| Dataset |

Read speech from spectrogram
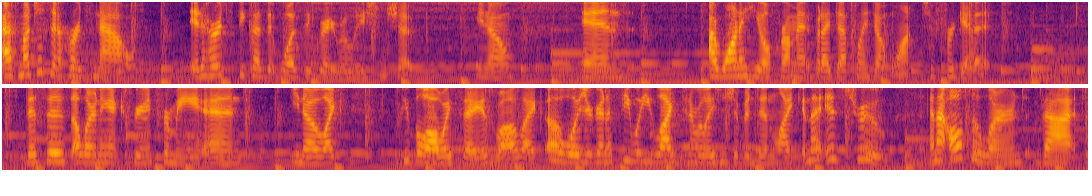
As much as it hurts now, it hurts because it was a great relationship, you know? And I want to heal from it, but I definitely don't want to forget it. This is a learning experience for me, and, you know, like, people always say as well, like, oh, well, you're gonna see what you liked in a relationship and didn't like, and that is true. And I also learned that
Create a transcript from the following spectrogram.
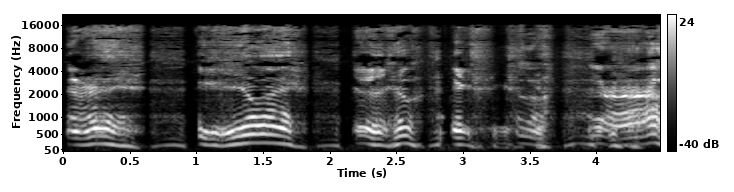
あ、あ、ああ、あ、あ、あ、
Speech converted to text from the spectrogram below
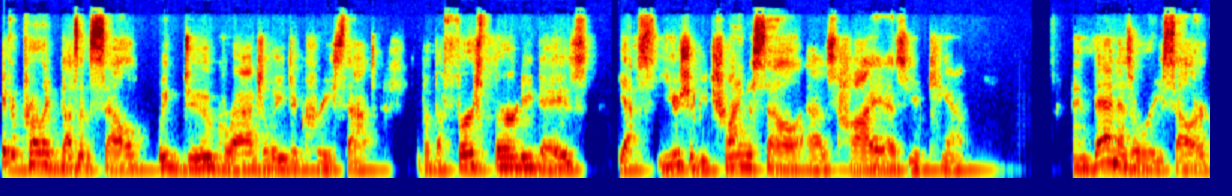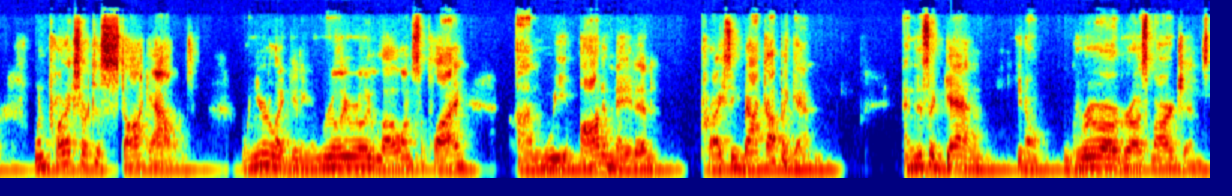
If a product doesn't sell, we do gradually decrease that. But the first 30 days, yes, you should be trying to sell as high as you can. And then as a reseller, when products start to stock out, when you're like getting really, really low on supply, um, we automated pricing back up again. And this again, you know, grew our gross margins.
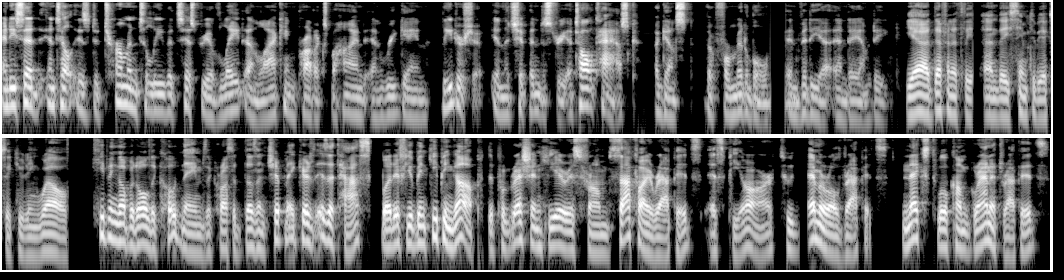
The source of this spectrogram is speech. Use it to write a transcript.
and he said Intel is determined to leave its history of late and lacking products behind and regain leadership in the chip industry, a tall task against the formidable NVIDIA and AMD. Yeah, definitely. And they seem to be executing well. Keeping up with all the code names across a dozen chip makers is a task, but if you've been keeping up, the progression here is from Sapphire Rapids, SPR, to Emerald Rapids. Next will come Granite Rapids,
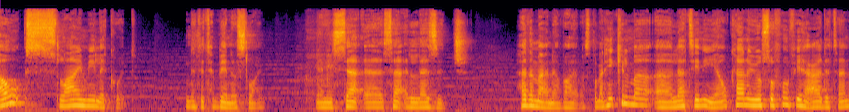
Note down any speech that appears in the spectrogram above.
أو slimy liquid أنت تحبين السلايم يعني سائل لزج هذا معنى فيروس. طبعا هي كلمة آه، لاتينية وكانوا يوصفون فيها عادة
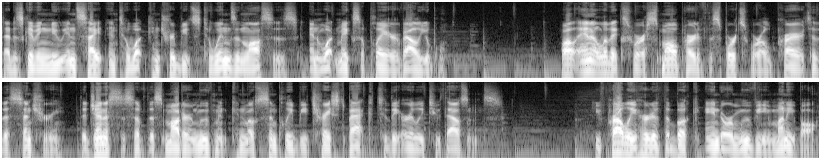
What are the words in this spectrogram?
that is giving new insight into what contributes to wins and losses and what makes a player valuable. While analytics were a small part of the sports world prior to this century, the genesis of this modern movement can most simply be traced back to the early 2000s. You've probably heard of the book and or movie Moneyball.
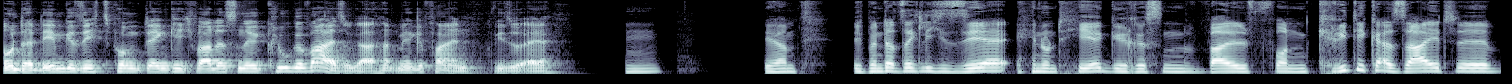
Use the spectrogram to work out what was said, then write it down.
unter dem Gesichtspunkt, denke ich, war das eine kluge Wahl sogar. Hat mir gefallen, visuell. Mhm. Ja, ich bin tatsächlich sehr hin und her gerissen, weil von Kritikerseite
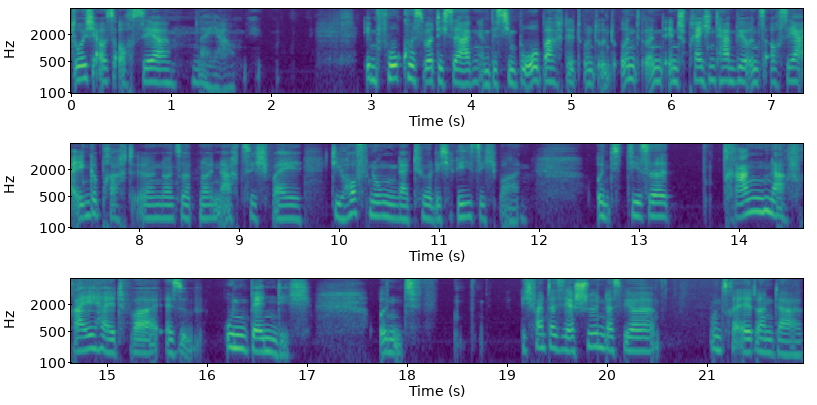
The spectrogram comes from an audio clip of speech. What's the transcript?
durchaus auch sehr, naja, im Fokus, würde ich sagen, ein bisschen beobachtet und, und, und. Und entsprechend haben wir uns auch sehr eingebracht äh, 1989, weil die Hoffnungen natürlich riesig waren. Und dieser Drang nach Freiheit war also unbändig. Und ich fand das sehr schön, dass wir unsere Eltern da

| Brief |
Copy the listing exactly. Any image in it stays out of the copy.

| Solution |
Read speech from spectrogram
As much as it hurts now, it hurts because it was a great relationship, you know? And I want to heal from it, but I definitely don't want to forget it. This is a learning experience for me, and, you know, like, people always say as well, like, oh, well, you're gonna see what you liked in a relationship and didn't like, and that is true. And I also learned that
Create a transcript from the following spectrogram.
あ、あ、ああ、あ、あ、あ、
Speech converted to text from the spectrogram below
If a product doesn't sell, we do gradually decrease that. But the first 30 days, yes, you should be trying to sell as high as you can. And then as a reseller, when products start to stock out, when you're like getting really, really low on supply, um, we automated pricing back up again. And this again, you know, grew our gross margins.
The source of this spectrogram is speech. Use it to write a transcript.
and he said Intel is determined to leave its history of late and lacking products behind and regain leadership in the chip industry, a tall task against the formidable NVIDIA and AMD. Yeah, definitely. And they seem to be executing well. Keeping up with all the code names across a dozen chip makers is a task, but if you've been keeping up, the progression here is from Sapphire Rapids, SPR, to Emerald Rapids. Next will come Granite Rapids,
Note down any speech that appears in the spectrogram above.
أو slimy liquid أنت تحبين السلايم يعني سائل لزج هذا معنى فيروس. طبعا هي كلمة آه، لاتينية وكانوا يوصفون فيها عادة
What are the words in this spectrogram?
that is giving new insight into what contributes to wins and losses and what makes a player valuable. While analytics were a small part of the sports world prior to this century, the genesis of this modern movement can most simply be traced back to the early 2000s. You've probably heard of the book and or movie Moneyball.
Use the spectrogram to work out what was said, then write it down.
unter dem Gesichtspunkt, denke ich, war das eine kluge Wahl sogar. Hat mir gefallen, visuell. Mhm. Ja, ich bin tatsächlich sehr hin und her gerissen, weil von Kritikerseite
The spectrogram comes from an audio clip of speech. What's the transcript?
durchaus auch sehr, naja, im Fokus, würde ich sagen, ein bisschen beobachtet und, und, und. Und entsprechend haben wir uns auch sehr eingebracht äh, 1989, weil die Hoffnungen natürlich riesig waren. Und dieser Drang nach Freiheit war also unbändig. Und ich fand das sehr schön, dass wir unsere Eltern da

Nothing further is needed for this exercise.